"I came in here," he says, moving into the dining room and pointing to the original table. "Here was the vase, all the stems standing perfectly upright, but all the petals of the roses had been stripped off. Poof! They were gone into thin air. No water spilled, no petals anywhere. No one had touched them. Everything else perfectly, just the way it was."

He has no human explanation. But he might be able to find out a little more about his "roommates" this weekend when paranormal researcher Karen Zimmerman, author of "Ghost Stories and Legends of Alameda, Berkeley, and Oakland," leads a public ghost investigation Saturday night.

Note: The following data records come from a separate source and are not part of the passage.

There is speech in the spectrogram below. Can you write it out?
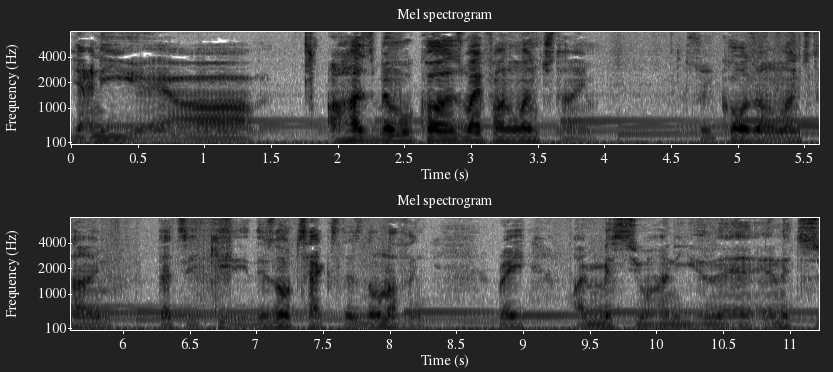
yani, uh, a husband will call his wife on lunchtime. So he calls on lunchtime. That's it. There's no text. There's no nothing, right? I miss you, honey, and, and it's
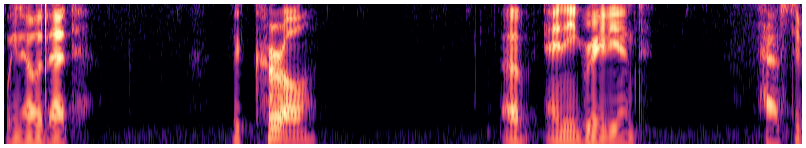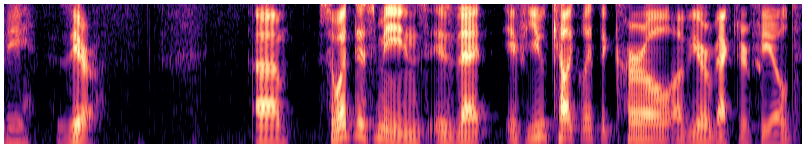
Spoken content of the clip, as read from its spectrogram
we know that the curl of any gradient has to be zero. Um, so what this means is that if you calculate the curl of your vector field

"I'm hoping the whole family is residing here," Gilliland says, smiling. "The house has an energy about it. Not spooky. It's a fun house. A good energy."

Follow Angela Hill at Twitter.com/giveemhill.

cohen-bray ghost hunt
Bay Area paranormal researcher Karen Zimmerman will lead a public ghost investigation of the historic Cohen-Bray House in East Oakland as a fundraiser for the 1884 Victorian.
When: 6:45 p.m. Nov. 2.
Where: 1440 29th Ave., Oakland.
Cost: $50; group is limited to 15 adults; event includes a brief tour of the house followed by up to five hours to observe and record paranormal activity.
Info and tickets: www.cohenbrayhouse.info/ghost_event.html